For children who do experience pain or stiffness, nonsurgical treatments are helpful in most cases. Children with a serious foot deformity related to tarsal coalition will likely require surgery, but most will recover fully within months and have improved motion and pain relief.

How successful is tarsal coalition surgery?

Overall, the success rates for resection of talocalcaneal coalitions reportedly average about 80 percent.

What is the main risk factor for developing tarsal coalition?

Most often, tarsal coalition occurs during fetal development, resulting in the individual bones not forming properly. Less common causes of tarsal coalition include infection, arthritis or a previous injury to the area.

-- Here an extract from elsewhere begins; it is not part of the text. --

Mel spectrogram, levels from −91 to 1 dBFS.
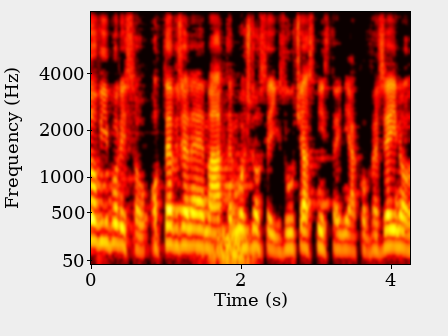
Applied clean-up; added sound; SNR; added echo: classical method Wiener filter.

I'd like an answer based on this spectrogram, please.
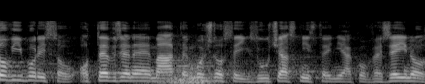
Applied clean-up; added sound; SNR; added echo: none; Fire; 10 dB; none.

What is the most common tarsal coalition?

Is surgery needed for tarsal coalition?

What is Calcaneonavicular coalition?

Calcaneonavicular coalition is a common source of pain and more or less severe flat and stiff foot in children. Classically, treatment consists in resecting the coalition using a dorsolateral approach. Good quality resection and interposition can prevent recurrence.

What is the treatment for calcaneonavicular fibrous or cartilaginous bar?

CT scan – Confirms the presence of a calcaneonavicular fibrous or cartilaginous bar. TREATMENT: Conservative measures of shoe modification and activity restriction were instituted about a year ago. There was little resolution of the symptoms.

What is the treatment for calcaneonavicular coalition?

Resection of a … Calcaneonavicular coalition: treatment by excision and fat graft J Pediatr Orthop. Jul-Aug 2009;29(5):418-26.doi: 10.1097/BPO.0b013e3181aa24c0. Authors Scott J Mubarak 1 , Prerana N Patel, Vidyadhar V Upasani, Molly A Moor, Dennis R Wenger Affiliation

Is resection of a calcaneonavicular coalition with interposition of fat graft effective?

Resection of a calcaneonavicular coalition with interposition of fat graft, when meticulously performed, is an effective way to relieve symptoms, restore subtalar motion, and return patients to activities, while preventing reossification. Publication types Research Support, Non-U.S. Gov’t

What are the different types of calcaneonavicular coalition?

Calcaneonavicular coalition. Calcaneonavicular coalition is one of the two most common subtypes of the tarsal coalition, the other being talocalcaneal coalition . As with any coalition it may be osseous (synostosis), cartilaginous (synchondrosis) or fibrous (syndesmosis).